The Toshiba T3100 was a nice computer, but I realistically didn't have much I could do with it, so I ended up selling it for big profit. Bad idea? Well, the T3100 really doesn't offer much in the way of expansion; there's no standard ISA slots, and adding memory requires some obscure proprietary module that I simply couldn't be bothered to acquire. I suppose I could have used a Xircom Pocket Ethernet adapter, but those damn things are way overpriced!
What for? I don't really use very much XT-compatible software at all, let alone anything that could run on a 286, which is a glorified XT in itself. It was clear early on that the 286 was a dead end, especially as the 386 was already available by the time the 286 was starting to gain a stronghold in the home market.

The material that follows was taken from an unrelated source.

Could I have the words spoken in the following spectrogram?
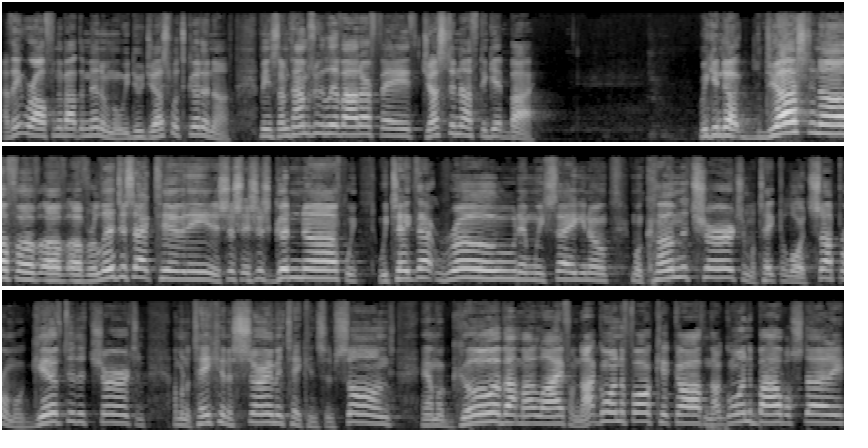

It's just... well, it's definitely not worthless, but it's not anything I'm eager to pursue. I already have one IBM XT that I feel I'd rather do a total recap on before I bother using it regularly, given how crapass power supplies used to be, and who knows how often I'll end up using it... maybe when I go to test my own software designed for it!
So, what do I think of Windows NT 4.0? It's great, lightweight, really simple to grasp, and has a nice, clean interface. Creating a domain controller in NT4 is a lot snappier compared to Windows 2000. Even so, it's not really up to par with Windows 95. Getting all the drivers loaded can be more of a pain in the ass than I'd like it to be, so I end up not installing Windows NT 4.0 very often, as much as I'd like to.
It's kind of strange how my outlook on other versions of Windows changed so drastically in the last two years since figuring out how to automate a well-refined installation of Windows 95. As soon as a solution that makes everything much easier is put in place, it puts you in a situation where you really don't want to go back... still, for dual CPU systems, I tend to favor NT4 over 2000 as long as all the hardware I plan to use is supported in the former, except for the fact that Windows NT happens to be so stubborn about installing over the network to a dual CPU system. It just doesn't even want to do it, yet single CPU systems are perfectly fine... wrong HAL being loaded, maybe? I don't have the time to find out...
Another annoyance of Windows NT 4.0 is inconsistent latencies across some audio-driven programs, mostly games. GLQuake tends to work all fine, but compare how something like BGB runs under Windows 95 and NT4... the audio lags painfully in NT4, to a point where you're better off just not running the program there. Is it the complexity in accurately emulating the Game Boy's sound hardware? Possibly, but I think Windows NT 4.0's failure to open up more layers of abstraction to better work with hardware that expects the lowest possible latency ultimately doomed it to be nothing more than a transitional operating system on the way to an IE-riddled Windows 2000.
Windows NT 4.0 is a very powerful operating system that won't let you down on professional applications, but what it lacks really only makes it a hardcore Windows for hardcore users.